Grade: D

Artistic inspiration is a wonderful thing, but without discipline it can lead to visual cacophony. That’s certainly the case with “The Brothers Grimm.” Slapstick and grotesquerie make for an unsavory brew in Terry Gilliam’s latest splashy, overproduced fiasco, which turns the two German folk-tale-collecting siblings into a couple of nineteenth-century Ghostbusters and lays a major egg in the process. It’s just as extravagant and flamboyant as the director’s “The Adventures of Baron Munchausen,” but even more wrongheaded than that massive misfire.

Ehren Kruger’s slapdash script is set during the Napoleonic occupation of the German territories, early in the second decade of the century when the brothers would have been in their mid-twenties. But Jacob (Heath Ledger) and Wilhelm (Matt Damon) aren’t the budding philologist-folklorists of history: rechristened Jake and Will, they’re traveling con-men who use elaborate ruses to convince the local rustics that they’re bedeviled by supernatural forces and then offer their “exorcism” services at a hefty fee to their victims. All goes reasonably well until the French governor-general Delatombe (Jonathan Pryce) compels them and their goofy minions to confront what appears to be an actual ghostly intervention, involving the disappearance of children (some fairy-tale figures, like Little Red Riding Hood and Gretel) from a haunted forest near an apparently cursed village. Under the watchful eye of the general’s second-in-command, a gruesomely cruel and drooling Italian mercenary named Cavaldi (Peter Stormare), the duo enlist the aid of a reluctant local huntress, Angelina (Lena Headey), to take on the challenge, which proves to involve a malevolent ages-old queen (Monica Bullucci) who, as it turns out, requires the virgins’ energy to restore her youth, release her from a spell that keeps her trapped in a high tower, and allow her once again to rule the countryside. Complications escalate as Will and Jake both begin to have feelings for Angelina, causing some sibling rivalry, while the huntress’ supposedly dead father returns in an enchanted state and the governor arrives to handle the potentially troublesome situation once and for all by imposing French dominion over the unruly locality.

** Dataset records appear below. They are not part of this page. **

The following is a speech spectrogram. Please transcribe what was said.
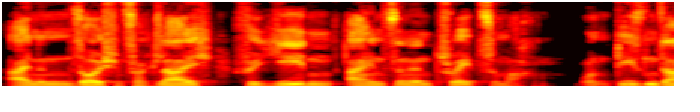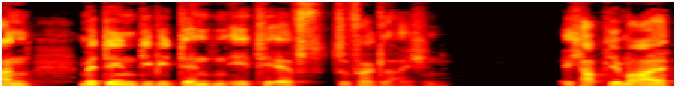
einen solchen Vergleich für jeden einzelnen Trade zu machen und diesen dann mit den Dividenden-ETFs zu vergleichen. Ich habe hier mal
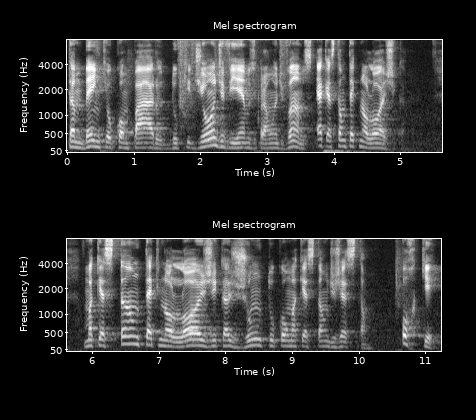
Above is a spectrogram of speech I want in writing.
também que eu comparo do que de onde viemos e para onde vamos é a questão tecnológica. Uma questão tecnológica junto com uma questão de gestão. Por quê?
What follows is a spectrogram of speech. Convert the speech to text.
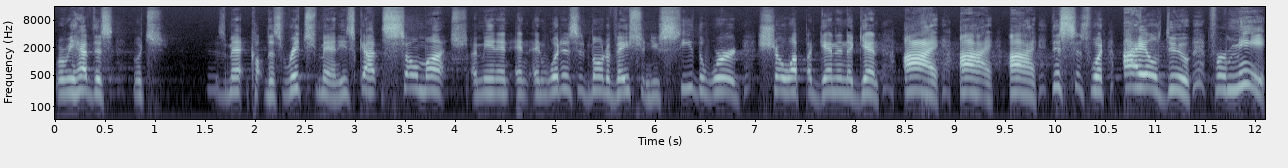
where we have this, which this, man, this rich man, he's got so much. I mean, and, and, and what is his motivation? You see the word show up again and again. I, I, I. This is what I'll do for me.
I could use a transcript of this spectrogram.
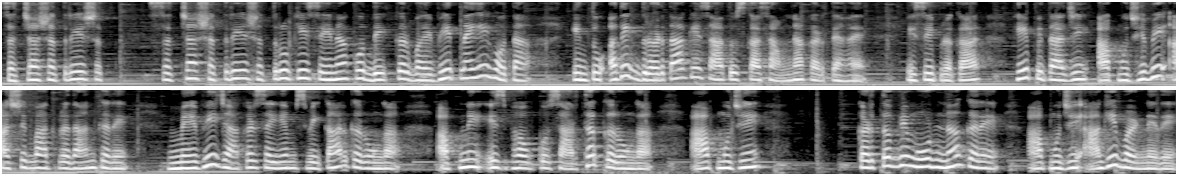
सच्चा क्षत्रिय सच्चा क्षत्रिय शत्रु की सेना को देखकर भयभीत नहीं होता, किंतु अधिक दृढ़ता के साथ उसका सामना करता है। इसी प्रकार, हे पिताजी, आप मुझे भी आशीर्वाद प्रदान करें। मैं भी जाकर संयम स्वीकार करूँगा। अपने इस भव को सार्थक करूँगा। आप मुझे कर्तव्य मूड न करें। आप मुझे आगे बढ़ने दें।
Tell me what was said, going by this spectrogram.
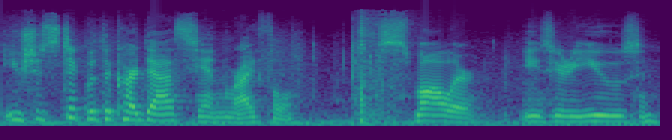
you should stick with the Cardassian rifle. Smaller, easier to use, and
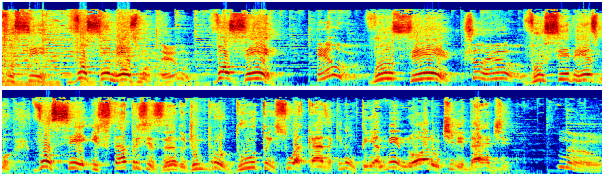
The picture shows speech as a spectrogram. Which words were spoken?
Você! Você mesmo! Eu? Você! Eu? Você! Sou eu! Você mesmo! Você está precisando de um produto em sua casa que não tem a menor utilidade? Não.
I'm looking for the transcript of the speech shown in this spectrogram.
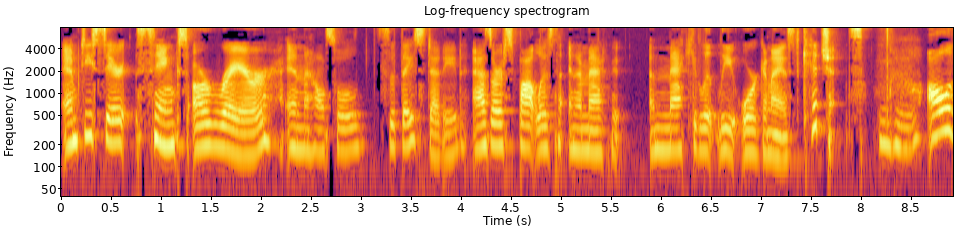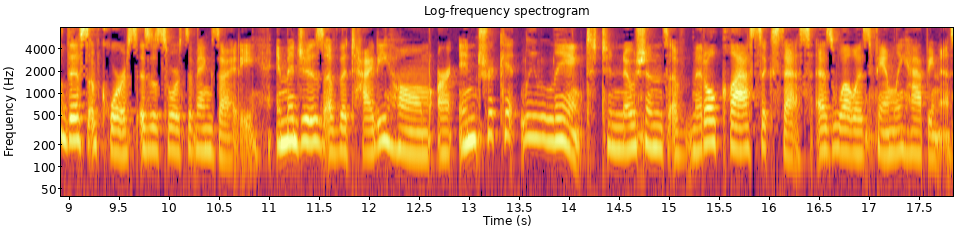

This murky mixture of light and shade would be difficult to turn into a satisfying whole under the best of circumstances, but it’s doomed by Gilliam’s unceasing penchant for garishness, black humor and pointlessly frenetic action, all shot and edited with an empty virtuosity that accentuates the weaknesses. The camera careens recklessly over the landscape and through the gloomily elaborate interiors, turning the performers into overwrought, gibbering caricatures. Pryce and Stormare come off especially badly, both sporting atrocious accents and encouraged to adopt flamboyant poses that go way beyond cartoonish. But the miscast Damon and Ledger fare little better. Both seem totally ill-at-ease, but in different ways. Damon’s supposed to be the more stalwart, controlled of the duo, but he’s simply stiff, while Ledger is reduced to doing a variant of the hyper-active shtick that Brad Pitt attempted in Gilliam’s “Twelve Monkeys,” and coming off very poorly at it. It’s impossible to have any liking for these characters, who seem more gargoyles than human beings, or for Bellucci’s mean-spirited queen, presented as a Disney villainess in live-action form. Headey emerges more sympathetic than anyone else, but that’s not saying much. And while the production team certainly puts itself at the disposal of the director’s typically extravagant imaginings, even in that respect “The Brothers Grimm” is disappointing, ultimately looking more gloomy than grandiose. The lumbering trees in the forest, for instance, simply call to mind the cheesy ones that once populated “H.R. Pufnstuf.” In fact, by the end Gilliam’s whole enterprise resembles nothing more than a bizarre, moody fun-house-mirror version of one of those surrealistic old Krofft Brothers shows.

The 1962 George Pal Cinerama extravaganza “The Wonderful World of the Brothers Grimm” might seem terribly sedate and old-fashioned in today’s overheated cinematic environment, but it’s still much to be preferred to another Gilliam exercise in wretched excess, an orgy of big-budget incoherence more likely to cause appalled astonishment than childish delight.